For many Americans, government is just an abstract idea. It's something confusing they hear about on TV. It's a faceless thing they send their taxes to every April 15. These people don't have to think about government very much. They just go about their lives, complain about it sometimes and just hope that it works.
For us, it's very real. The government is our employer. We work in vast public housing developments, hospital centers and in other essential services that the government provides. We know the work the government does and the importance of it. As public sector workers, we have a very special and close relationship with the government, for better or worse.
We see the good and we see the bad. Without the government, our states, cities and towns would be unable to run. They provide the services that keep us safe and keep our streets clean, to name a few. These services are performed by a skilled and dedicated civil service. For decades, the unions representing these workers fought for fair wages and benefits. As a result government jobs helped to create and sustain the middle class in this country. The benefits that these government jobs provide -- although we must continue to fight for them -- allow millions of people to have security in their careers and respect in retirement.

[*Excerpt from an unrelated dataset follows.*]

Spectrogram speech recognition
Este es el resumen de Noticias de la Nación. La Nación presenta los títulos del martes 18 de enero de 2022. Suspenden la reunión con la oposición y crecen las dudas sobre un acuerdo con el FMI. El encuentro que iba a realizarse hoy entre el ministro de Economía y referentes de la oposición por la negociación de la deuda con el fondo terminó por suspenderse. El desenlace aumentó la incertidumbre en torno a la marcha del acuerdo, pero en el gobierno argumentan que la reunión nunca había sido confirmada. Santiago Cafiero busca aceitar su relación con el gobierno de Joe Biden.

We also know, however, the problems that politics can cause in government. For example, each year the budget process turns into a battle where public employee unions fight with the government to keep service levels the same and workers in their jobs. Many issues are not settled until the last minute, which creates fear and uncertainty among many of us that depend on the outcome. More recently, Mayor Bloomberg attempted to change a long standing practice whereby the comptroller sets the city's prevailing wage standard. That sort of power grab is all too common and doesn't help anyone but those in control.
Government can also be confusing and inefficient. The greater good can get lost within a tangled web of government rules and procedures. For example, many recent news articles have accused the New York City Housing Authority of letting millions of dollars idle while their buildings fall deeper into disrepair. But rather than just leveling accusations, we must not lose sight of NYCHA's mission -- to keep its residents and workers safe.
That is why we must always be striving to push for the good in government and fight against the bad. We were able to stop the Mayor in his efforts to control the prevailing wage by challenging him in the courts. That will make sure that the process remains independent and fair. We are also working with NYHCA officials to help them confront the budget issues they are facing for many reasons. Perhaps they could handle many things better, but at the end of the day, we must work together. If we do not help NYCHA get more federal funding and use the money they already have, we will all be in trouble.
Many at NYCHA are trying hard to make things right, but government by its nature has difficulty making big changes. We must do all we can in an effort to be discriminating as well as supportive.
The fight to improve government and make it respond to the needs and values of the majority of the people it represents is a lifetime commitment. As we all know, even those who don't work in government, this presidential race will be very important to the future of this country. The Democrats and the Republicans have two very different views about how government should work. If Mitt Romney and the Republicans win this race, they will eviscerate government services and funding. Millions will suffer and thousands of our jobs will be eliminated.
We must join together as we have so many times in the past and stand united against this dangerous vision for this country and its government. Obama and the Democrats understand what government is for, protecting the people, serving the public and creating prosperity for everyone.
Government can be a powerful and positive force in everyone's life. We must continue to spread that message to everyone in this city, state and country. Once people understand that the government and its employees are determined to make the country better, then it will not be hard to push for the changes we want -- good jobs with living wages; educational opportunities; comprehensive health care coverage; safe and affordable housing; secure pensions; dignity in retirement; and of course, liberty and justice for all.